Even setting to one side the evidence of the Dome of the Rock, the text of {17.1} falls a long way short of what one might have expected to read if it had indeed been drafted to refer to the miraculous nocturnal journey and celestial ascent described in Islamic tradition. {17.1} does not identify the servant nor their destination, other than as ‘masjid al-aqṣā‘ or ‘farthest place of worship’. This description is hard to reconcile with the then-deserted Temple Mount which could not, as a matter of logic, have been the furthest place of worship from Muhammad wherever he had happened to be. Nor does the Qur’an give any hint that the journey included two legs, a ‘horizontal’ trip across the earth’s surface, followed by a ‘vertical’ elevation through the heavens; nor to any encounter with God and His former prophets, which is surely by far the most memorable part of the supposed trip. Therefore, the traditional story of the Night Journey can be dismissed with some confidence as a late invention, possibly contrived to provide a Muhammadan gloss upon the awkward fact that Islam’s oldest and second most prominent monument is a project to revere the foundation stone of the Jewish Temple.
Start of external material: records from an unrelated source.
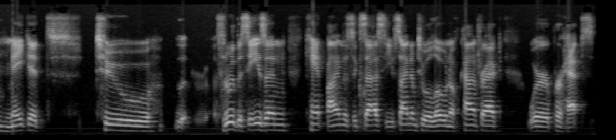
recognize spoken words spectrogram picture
make it to through the season, can't find the success. You've signed him to a low enough contract where perhaps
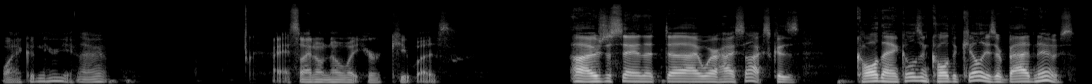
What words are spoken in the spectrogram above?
why i couldn't hear you All right. all right so i don't know what your cue was Uh, I was just saying that uh, I wear high socks because cold ankles and cold Achilles are bad news.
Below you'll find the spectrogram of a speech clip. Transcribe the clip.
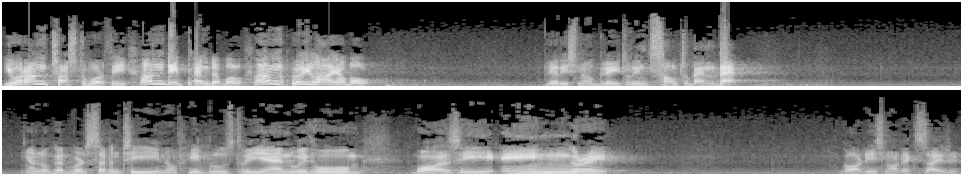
You are untrustworthy, undependable, unreliable. There is no greater insult than that. And look at verse 17 of Hebrews 3 and with whom was he angry? God is not excited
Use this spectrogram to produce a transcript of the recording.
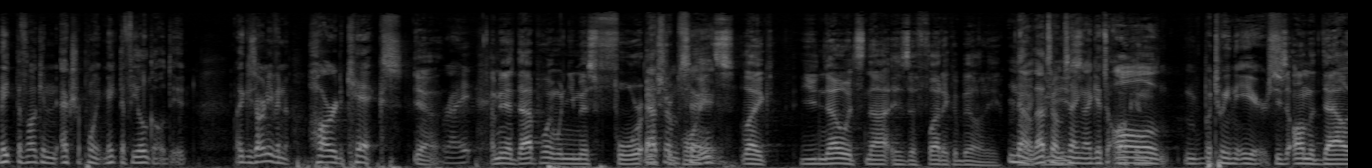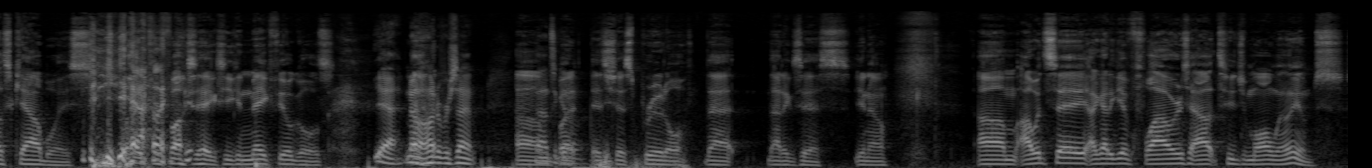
Make the fucking extra point. Make the field goal, dude. Like these aren't even hard kicks. Yeah. Right? I mean, at that point, when you miss four That's extra I'm saying. points, like you know it's not his athletic ability. No, Like, that's I what I'm saying. Like it's fucking- all between the ears. He's on the Dallas Cowboys. Yeah, like, for fuck's sakes, he can make field goals. yeah, no, hundred percent. Um, That's but it's just brutal that that exists. You know, um, I would say I got to give flowers out to Jamaal Williams,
A proposed reinterpretation

The word ‘’asrā’ that is translated as making a journey by night is employed on five other occasions in the Qur’an, each time used by God to instruct an escape from a position of danger, to be followed by the destruction of those who made the escape necessary.
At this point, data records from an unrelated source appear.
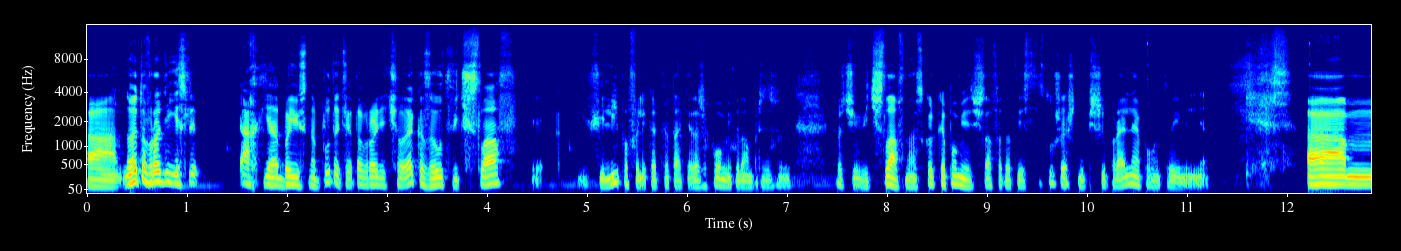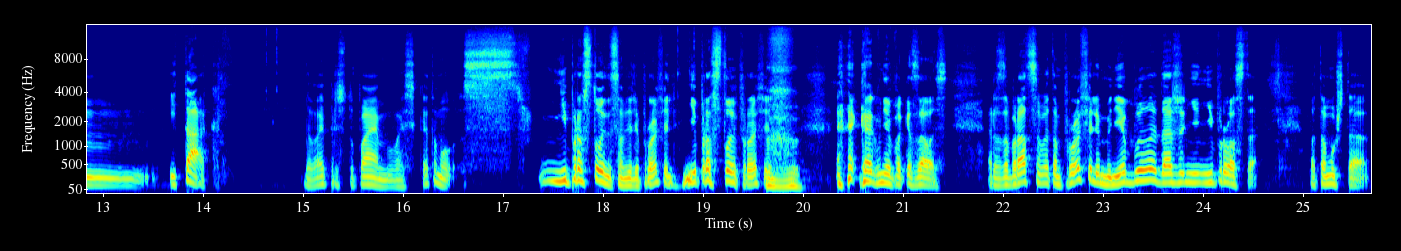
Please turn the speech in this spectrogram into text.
А, но это вроде, если ах, я боюсь напутать, это вроде человека зовут Вячеслав э, Филиппов или как-то так, я даже помню, когда он... Короче, Вячеслав, насколько я помню, Вячеслав, это ты, если слушаешь, напиши, правильно я помню твое имя или нет. Ам, итак, давай приступаем, Вась, к этому. С- Непростой, на самом деле, профиль, непростой профиль, как мне показалось. Разобраться в этом профиле мне было даже не- непросто, потому что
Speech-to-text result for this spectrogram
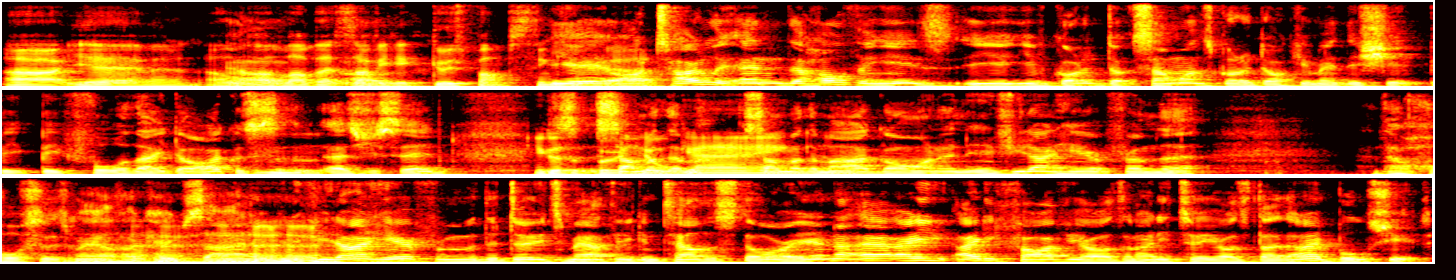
Uh, yeah, man, I, I Oh, love that stuff. oh. you get goosebumps thinking Yeah, about oh, totally. And the whole thing is, you, you've got to. Do, someone's got to document this shit be, before they die, because as you said, Mm. You got the some Hill of them, gang some of them are gone. And if you don't hear it from the the horse's mouth, I keep saying it. But if you don't hear it from the dude's mouth, you can tell the story. And uh, 80, 85 year olds and 82 year olds, they, don't bullshit.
The motif of a journey by night is employed on five other occasions in the Qur’an, on each occasion indicating an escape from a position of danger to be followed by the destruction of those who made the escape necessary. Three times it appears as God’s instruction to lead the Israelites out of Egypt, {20.77}, {26.52} and {44.23}, and twice as the warning given to Lot to leave Sodom, {11.81} and {15.65}. Since Moses’s receipt of the law is mentioned in {17.2}, it seems likely that there is an allusion to him contained in the reference to ‘God’s servant’ in {17.1}.


If, as it has been suggested above 〈2.〉, the Qur’an’s references to the Masjid al-Haram are in fact references to the site of the Jerusalem Temple, then the true meaning of the verse  would seem to be a reference to God’s servants leaving Jerusalem prior to the punishment of its wicked inhabitants.  {17.4-8}, produced at 〈88.〉 below, proceed to refer to the two occasions on which the Jewish Temple had been destroyed, by the Babylonians and by the Romans, and so this interpretation of {17.1} would seem to be at least corroborated, if not confirmed.


The servant making the night journey may invoke the memory of Moses but cannot be a direct to Moses, since Moses died before he could enter the Promised Land and there is no tradition of him going to the site of the Jerusalem at all.  However, the above interpretation does fit well with the historical scenario that will be proposed below, namely that a party of Jews, excluded from Jerusalem and Edessa (‘God’s servants’ making an Exodus-style ‘journey by night’ from the Temple, prior to God’s vindication of their fidelity) found refuge in a distant ‘place of prostration‘, and there were exposed to God’s ‘signs’, i.e. the announcement of the Qur’an at Yathrib, just as Moses had revealed the law at Mount Sinai.
See 〈36.〉 The First Permission to Fight,

also 〈39.〉 Changing the Qibla, 〈56.〉 The Hajj and 〈96.〉 The Last Day.